BEGIN

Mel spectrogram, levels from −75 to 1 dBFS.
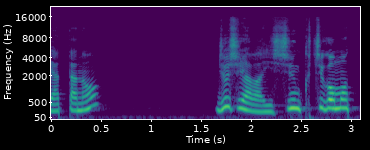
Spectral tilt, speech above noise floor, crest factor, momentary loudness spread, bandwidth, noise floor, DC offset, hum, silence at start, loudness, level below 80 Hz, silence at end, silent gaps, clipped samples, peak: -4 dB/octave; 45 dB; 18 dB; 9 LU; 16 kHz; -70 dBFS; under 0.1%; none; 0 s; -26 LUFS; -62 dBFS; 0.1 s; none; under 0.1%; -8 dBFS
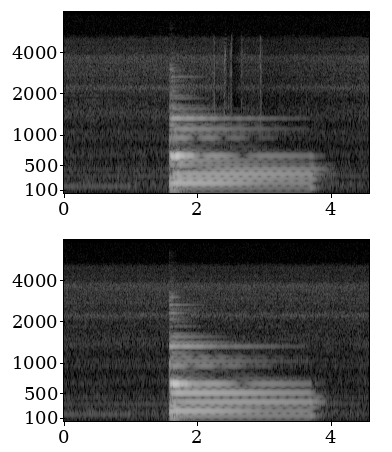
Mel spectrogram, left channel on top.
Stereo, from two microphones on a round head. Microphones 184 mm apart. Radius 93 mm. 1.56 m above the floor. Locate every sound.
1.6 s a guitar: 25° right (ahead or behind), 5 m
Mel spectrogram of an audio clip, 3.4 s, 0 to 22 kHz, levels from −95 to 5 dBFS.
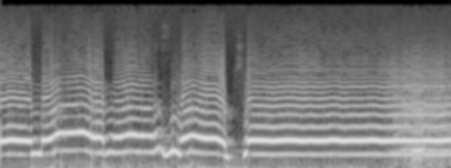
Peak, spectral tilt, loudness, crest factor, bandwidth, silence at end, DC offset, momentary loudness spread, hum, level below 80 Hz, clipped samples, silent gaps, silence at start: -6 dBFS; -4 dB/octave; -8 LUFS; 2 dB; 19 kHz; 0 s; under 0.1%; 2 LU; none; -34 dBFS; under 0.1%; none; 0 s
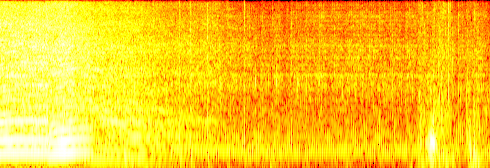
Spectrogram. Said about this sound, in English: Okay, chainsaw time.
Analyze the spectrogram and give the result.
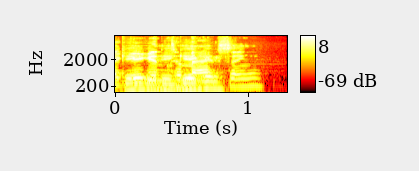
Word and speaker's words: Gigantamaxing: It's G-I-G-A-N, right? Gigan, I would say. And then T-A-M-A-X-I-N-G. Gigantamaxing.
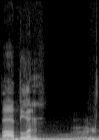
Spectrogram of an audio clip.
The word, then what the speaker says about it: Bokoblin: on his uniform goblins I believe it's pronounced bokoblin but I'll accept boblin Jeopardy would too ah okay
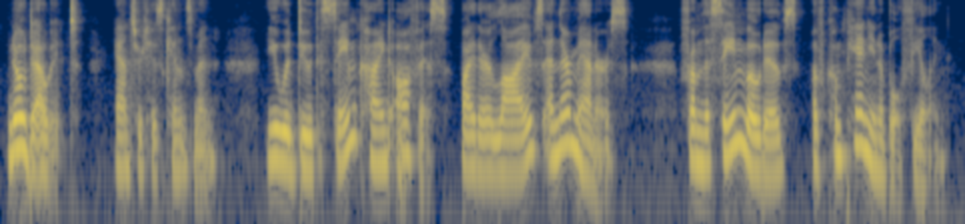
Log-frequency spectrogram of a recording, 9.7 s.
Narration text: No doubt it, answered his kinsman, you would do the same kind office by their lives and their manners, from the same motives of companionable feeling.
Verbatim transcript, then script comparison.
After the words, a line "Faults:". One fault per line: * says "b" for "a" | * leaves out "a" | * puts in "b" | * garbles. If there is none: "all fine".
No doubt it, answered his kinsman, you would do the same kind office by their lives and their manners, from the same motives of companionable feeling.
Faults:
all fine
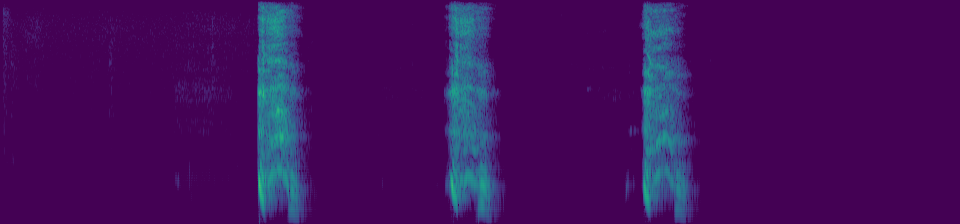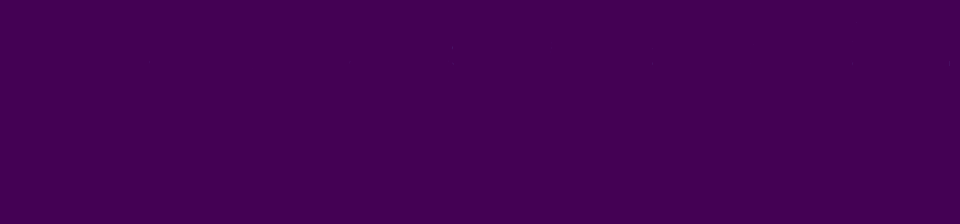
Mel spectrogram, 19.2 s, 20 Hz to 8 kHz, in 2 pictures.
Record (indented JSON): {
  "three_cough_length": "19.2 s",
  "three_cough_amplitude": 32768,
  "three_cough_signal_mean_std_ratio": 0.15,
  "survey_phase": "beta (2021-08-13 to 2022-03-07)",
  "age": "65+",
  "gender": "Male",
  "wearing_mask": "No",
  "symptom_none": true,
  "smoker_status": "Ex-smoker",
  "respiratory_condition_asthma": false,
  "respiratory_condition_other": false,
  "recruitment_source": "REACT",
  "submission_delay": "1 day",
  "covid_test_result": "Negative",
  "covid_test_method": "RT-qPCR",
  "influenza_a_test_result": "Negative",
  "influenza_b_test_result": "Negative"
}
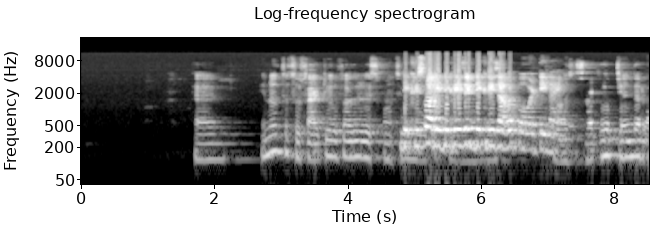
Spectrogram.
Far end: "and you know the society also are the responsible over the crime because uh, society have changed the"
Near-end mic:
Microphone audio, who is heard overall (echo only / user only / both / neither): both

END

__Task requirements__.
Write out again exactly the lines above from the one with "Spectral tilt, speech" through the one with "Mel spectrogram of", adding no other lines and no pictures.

__Response to the exercise__.
Spectral tilt, speech above noise floor, crest factor, momentary loudness spread, bandwidth, noise floor, DC offset, hum, silence at start, loudness, level below 80 Hz, silence at end, silent gaps, clipped samples, peak: -4 dB/octave; 45 dB; 18 dB; 9 LU; 16 kHz; -70 dBFS; under 0.1%; none; 0 s; -26 LUFS; -62 dBFS; 0.1 s; none; under 0.1%; -8 dBFS
Mel spectrogram, left channel on top.
Stereo, from two microphones on a round head. Microphones 184 mm apart. Radius 93 mm. 1.56 m above the floor. Locate every sound.
1.6 s a guitar: 25° right (ahead or behind), 5 m
Mel spectrogram of an audio clip, 3.4 s, 0 to 22 kHz, levels from −95 to 5 dBFS.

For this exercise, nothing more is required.